SYNOPSIS: There's no good reason not to tax the Internet.

CAMBRIDGE, Mass. -- Last week's attacks on the Internet are an exciting subject, about which I have nothing to say. But they did make me think about a less exciting but still important subject: a tax on the Internet. (Apologies to Groucho Marx.) You see, Internet taxation is one of John McCain's signature issues, second only to campaign finance reform. And it so happens that his position is wrong.

Right now, if you buy a book at your local bookstore, you probably pay sales tax. If you order it from Amazon.com, you don't. This unequal treatment is largely due to administrative issues: state and local governments haven't yet figured out how to collect taxes on catalog shopping, let alone e-commerce. But there is also a legal impediment: the Internet Tax Freedom Act of 1998, of which John McCain was a chief sponsor, imposed a three-year moratorium on Internet taxes. And Mr. McCain is the only presidential contender promising to make that moratorium permanent.

Why is this a bad idea? A basic principle of taxation is that different ways of doing the same thing should face more or less the same tax rates. Suppose that there are two bridges connecting the suburban community of Sprawlville to Anytown U.S.A. And suppose that the bridge authority needs to levy tolls to pay for maintenance, interest on its bonds, etc. Should it collect tolls on only one bridge? No. Not only is this unfair to those who have to use that bridge, but it leads to wasted time and money, because some people will take a longer route to work in order to use the toll-free bridge. If revenue must be raised, charging the same toll on both bridges minimizes the associated distortion of incentives.

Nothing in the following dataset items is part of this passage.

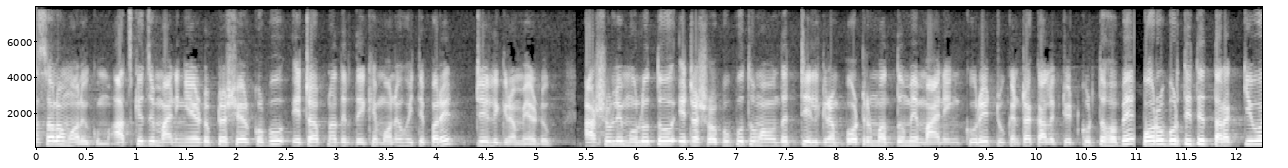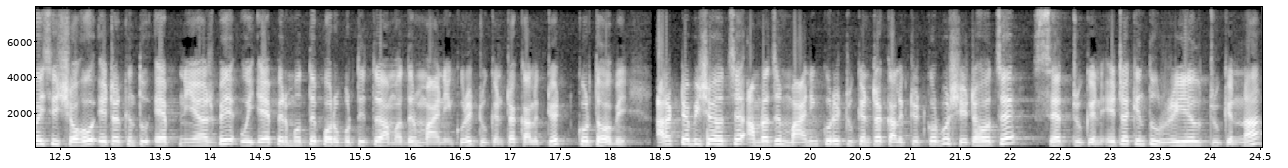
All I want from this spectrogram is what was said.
আসসালামু আলাইকুম। আজকে যে মাইনিং এয়ারড্রপটা শেয়ার করব, এটা আপনাদের দেখে মনে হইতে পারে টেলিগ্রাম এয়ারড্রপ আসলে মূলত এটা সর্বপ্রথম আমাদের টেলিগ্রাম বটের মাধ্যমে মাইনিং করে টোকেনটা কালেক্টেড করতে হবে। পরবর্তীতে তারা কেওয়াইসি সহ এটার কিন্তু অ্যাপ নিয়ে আসবে। ওই অ্যাপের মধ্যে পরবর্তীতে আমাদের মাইনিং করে টোকেনটা কালেক্টেড করতে হবে। আরেকটা বিষয় হচ্ছে, আমরা যে মাইনিং করে টোকেনটা কালেক্টেড করব, সেটা হচ্ছে সেট টোকেন এটা কিন্তু রিয়েল টোকেন না।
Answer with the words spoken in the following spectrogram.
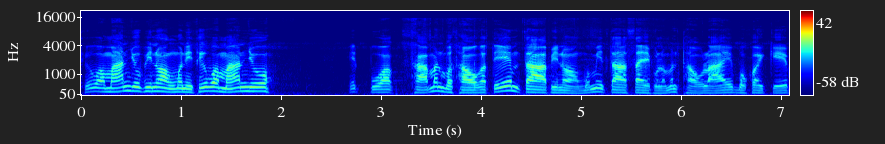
ถือว่ามันอยู่พี่น้องมือนี้ถือว่ามันอยู่เห็ดปวกถามมันบ่เท่าก็เต็มตาพี่น้องบ่มีตาใส่พุ่นละมันเท่าหลายบ่ค่อยเก็บ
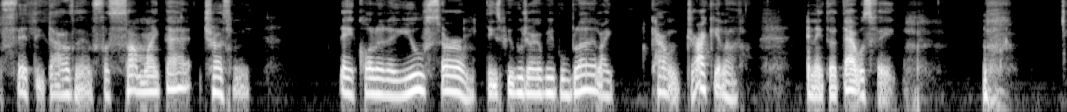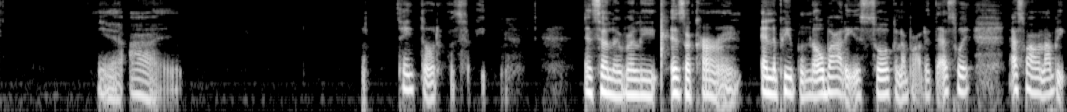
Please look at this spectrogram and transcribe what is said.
50,000 for something like that, trust me. They call it a youth serum. These people drinking people blood like Count Dracula. And they thought that was fake. Yeah, I. They thought it was fake until it really is occurring, and the people nobody is talking about it. That's what. That's why when I be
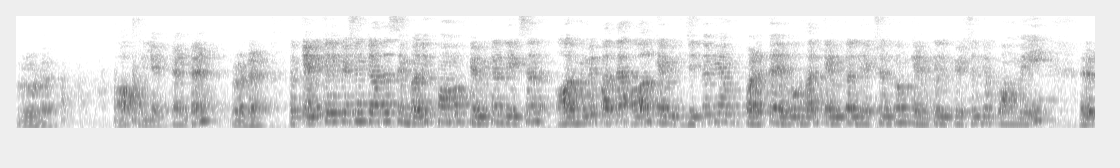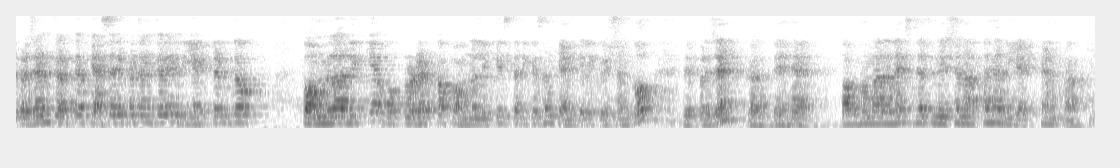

The same principle applies to any tax. If I really prefer roaming the aisles of a physical bookstore to browsing the Web, but I nonetheless decide to order from Amazon to avoid paying sales tax, my decision has been distorted. So why exempt the Internet from the taxes imposed on the material world?

Mr. McCain likes to talk about consumer savings, exulting in the taxes cybershoppers saved this past Christmas. But those savings (which, like tolls saved by drivers who go out of their way to avoid them, are partly offset by hidden costs) are also lost revenue. The only way to regard them as a net benefit is to suppose both that the loss in revenue will force governments to spend less rather than tax other things more and that the spending forgone is of no value. It is, in short, the slash-taxes-to-starve-the-bureaucrats theory -- which is precisely the theory Mr. McCain rightly derides in his critique of George W. Bush's tax plan.

Mr. McCain also argues that the Internet deserves special treatment because it is nifty -- it's an "engine of growth," cyberspace is the new frontier ("President Jefferson did not send a revenue agent to ride herd on Lewis and Clark") and all that. And of course e-business does claim to be special -- but that's what they all say. When I buy from Amazon instead of my local bookstore, should I feel proud because I am helping settle the electronic frontier or guilty because I am undermining an institution that I will miss when it is gone? Anyway, conservatives are supposed to be against the idea of "picking winners," a.k.a. industrial policy -- that is, having the government second-guess the market, according some sectors special treatment because it thinks that they are more equal than others.

Mr. McCain is not alone in his position. Right-wing think tanks like the Heritage Foundation have blithely brushed aside the normal principles of taxation and their usual opposition to industrial policy -- not to mention their usual solicitude for states' rights! -- when it comes to the Internet. I have always assumed, however, that this is basically a fund-raising ploy. Opposing Internet taxes panders both to crude anti-tax conservatives -- who don't really want to live without a government but can't bring themselves to admit that any tax is necessary -- and to the new money of the cyberelite, which like any elite thinks that it deserves special treatment.

I'd like to think that Mr. McCain isn't engaged in that kind of pandering. So let's hope he's just confused.

Originally published in The New York Times, 2.13.00